By Judith Ashley
This month the Genre-istas are talking about favorite heroes and heroines. Who’s mine?
His name is Ralph Harvey Rawson and he was my grandfather. I was born about two weeks before the bombing of Pearl Harbor. When my dad was drafted, my mom and I moved in with my maternal grandparents.
There is a family treasure trove of black and white pictures of me with my mini-rake and mini-shovel helping my grandfather in the vegetable garden, picking gooseberries with him, and sitting on his lap obviously telling him important news.And not just the pictures. There is a plethora of family stories. One my mom told, much to my dad's chagrin was how hurt my dad was when I would not let him even try to fix a doll I had whose arm had detached. Whenever any of my toys needed fixing, I insisted that ‘grandpa do it’.
He always included me – moving his Solitaire cards to the side of the small table he used so I had room to play next to him with my deck of cards. Letting me sit next to him at the breakfast table on the dictionary instead of in the highchair.
My memories of my grandfather are special ones. Everything I took to him, he fixed, every confidence I told him in secret, he kept. I knew I was special to him because he included me instead of pushing me away. He made time for his demanding little granddaughter.
I only remember him failing me once.
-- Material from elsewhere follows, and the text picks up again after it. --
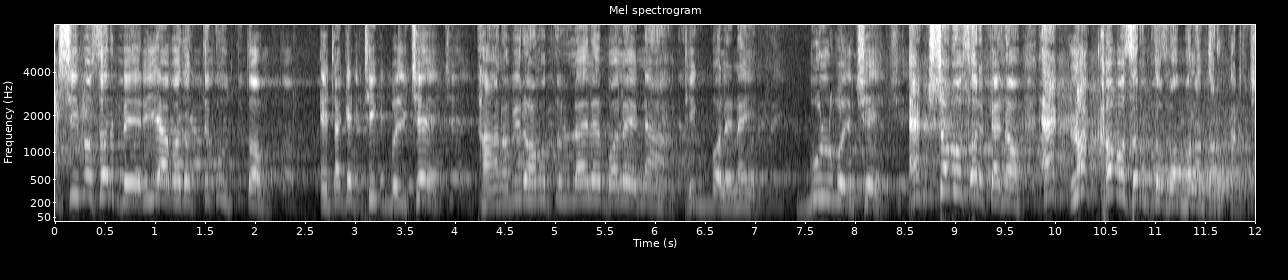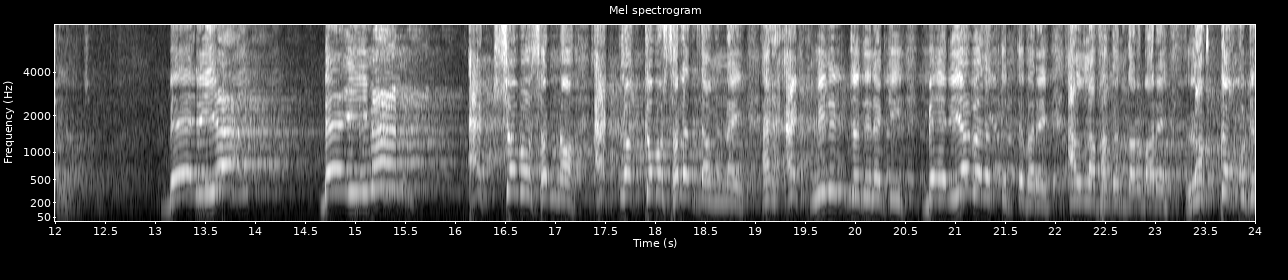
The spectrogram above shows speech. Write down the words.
আশি বছর বেরিয়া আবাদত থেকে উত্তম। এটাকে ঠিক বলছে থানবী রহমতুল্লাহ বলে, না, ঠিক বলে নাই। ভুল বলছে। একশো বছর কেন? এক লক্ষ বছর বলা দরকার ছিল। বেরিয়া, বেঈমান একশো বছর ন এক লক্ষ বছরের দাম নাই। আর এক মিনিট যদি নাকি বেরিয়ে বেদত করতে পারে, আল্লাহ ফাঁকের দরবারে লক্ষ কোটি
He died the month I turned nine.I’ve often wondered what it would be like to be a heroine to someone else, to leave this life before they saw my foibles and failures, to have them look back on my part of their life and see me in the same way I still see my grandfather. One of those 'what if' moments in life that most likely will never happen.
Everyone needs a hero or heroine in their life. My wish for each of you is that you have or have had your own Ralph Harvey Rawson. My life and my memories are richer because of him.
© 2013 Judith Ashley